[Exercise brief]
After locating the line that contains "Spectrogram what was said", quote it and all lines after it through the end of the entries, and nothing more. Pictures stay out.

[The data]
--------------------------------------------------
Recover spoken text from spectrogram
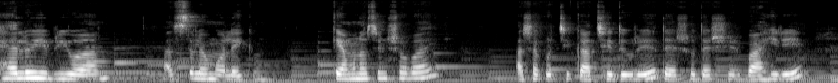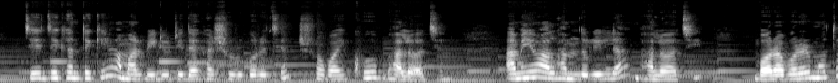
হ্যালো এভরিওয়ান, আসসালামু আলাইকুম। কেমন আছেন সবাই? আশা করছি কাছে দূরে, দেশ ও দেশের বাহিরে যে যেখান থেকে আমার ভিডিওটি দেখা শুরু করেছেন, সবাই খুব ভালো আছেন। আমিও আলহামদুলিল্লাহ ভালো আছি। বরাবরের মতো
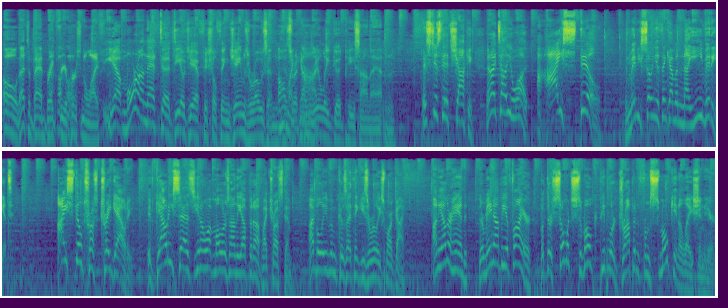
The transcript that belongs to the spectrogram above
Oh, that's a bad break for your personal life. Yeah, more on that uh, DOJ official thing. James Rosen Oh, has written God. a really good piece on that, and it's just it's shocking. And I tell you what, I, I still, and maybe some of you think I'm a naive idiot. I still trust Trey Gowdy. If Gowdy says, you know what, Mueller's on the up and up, I trust him. I believe him because I think he's a really smart guy. On the other hand, there may not be a fire, but there's so much smoke, people are dropping from smoke inhalation here.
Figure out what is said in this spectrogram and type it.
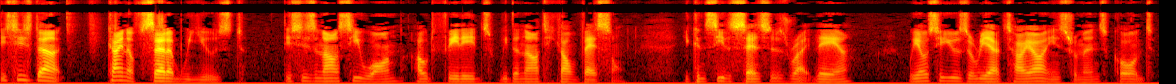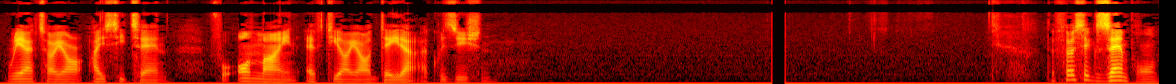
This is the kind of setup we used. This is an RC1 outfitted with an RTCAL vessel. You can see the sensors right there. We also use a React-IR instrument called React-IR IC10 for online FTIR data acquisition. The first example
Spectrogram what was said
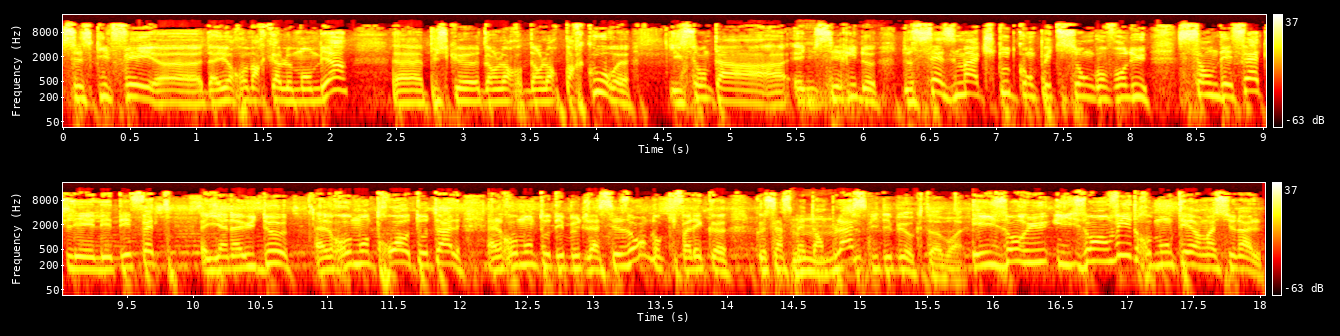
C'est ce qu'il fait euh, d'ailleurs remarquablement bien, euh, puisque dans leur, dans leur parcours, euh, ils sont à une série de, de 16 matchs, toutes compétitions confondues, sans défaite. Les, les défaites, il y en a eu deux. Elles remontent trois au total. Elles remontent au début de la saison. Donc il fallait que, que ça se mette en place. Depuis début octobre. ouais. Et ils ont eu, ils ont envie de remonter en national.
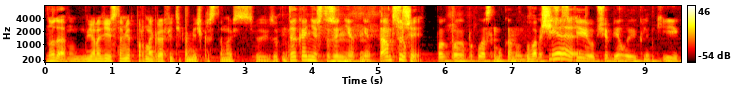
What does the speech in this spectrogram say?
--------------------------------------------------
[Response area]
Spectrogram what was said
C'est ce qu'il fait euh, d'ailleurs remarquablement bien, euh, puisque dans leur, dans leur parcours, euh, ils sont à une série de, de 16 matchs, toutes compétitions confondues, sans défaite. Les, les défaites, il y en a eu deux. Elles remontent trois au total. Elles remontent au début de la saison. Donc il fallait que, que ça se mette en place. Depuis début octobre. ouais. Et ils ont eu, ils ont envie de remonter en national.
What does the speech in this spectrogram say?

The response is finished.